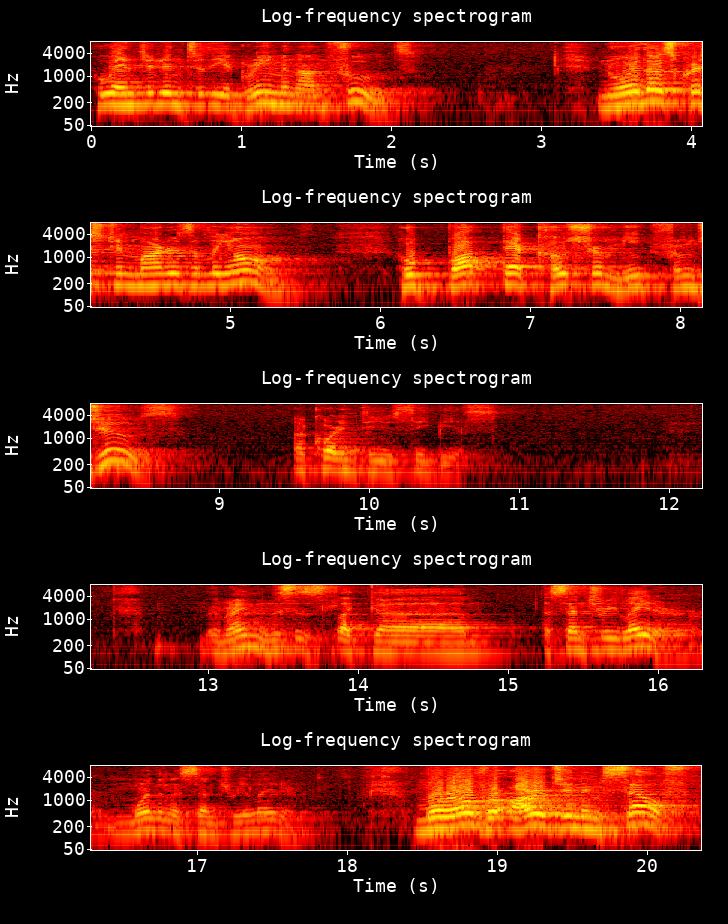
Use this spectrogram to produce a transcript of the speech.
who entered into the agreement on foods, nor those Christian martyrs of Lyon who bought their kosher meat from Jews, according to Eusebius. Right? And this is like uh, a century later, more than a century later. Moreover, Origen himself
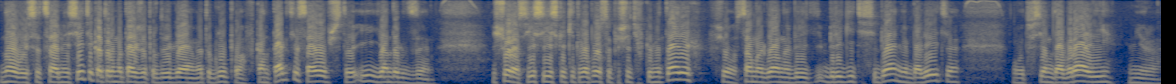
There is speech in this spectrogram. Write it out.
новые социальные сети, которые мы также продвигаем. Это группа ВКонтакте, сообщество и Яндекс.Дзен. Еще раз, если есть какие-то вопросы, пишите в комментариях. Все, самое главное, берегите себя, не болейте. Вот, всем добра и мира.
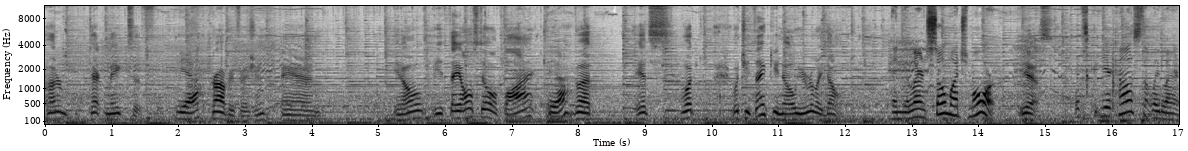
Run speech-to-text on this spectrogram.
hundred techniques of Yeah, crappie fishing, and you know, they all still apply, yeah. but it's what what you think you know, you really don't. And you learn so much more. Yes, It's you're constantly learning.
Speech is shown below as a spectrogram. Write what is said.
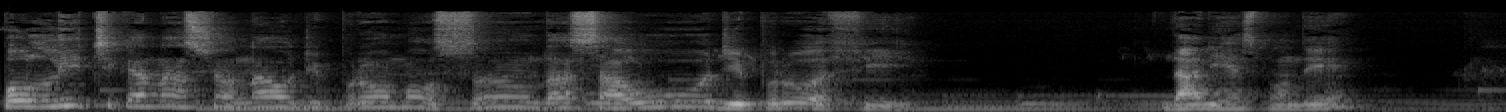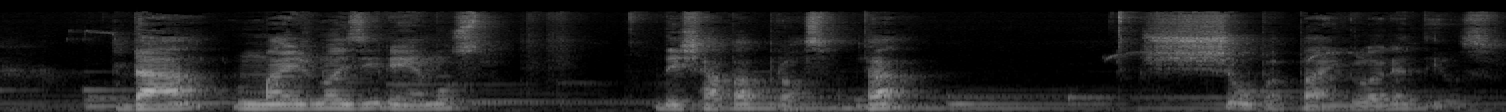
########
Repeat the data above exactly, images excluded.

Use this spectrogram to produce a transcript of the speech.
who entered into the agreement on foods, nor those Christian martyrs of Lyon who bought their kosher meat from Jews, according to Eusebius. Right? And this is like uh, a century later, more than a century later. Moreover, Origen himself
There is speech in this spectrogram. Write it out.
новые социальные сети, которые мы также продвигаем. Это группа ВКонтакте, сообщество и Яндекс.Дзен. Еще раз, если есть какие-то вопросы, пишите в комментариях. Все, самое главное, берегите себя, не болейте. Вот, всем добра и мира.
Run speech-to-text on this spectrogram.
hundred techniques of Yeah, crappie fishing, and you know, they all still apply, yeah. but it's what what you think you know, you really don't. And you learn so much more. Yes, It's you're constantly learning.
Speech is shown below as a spectrogram. Write what is said.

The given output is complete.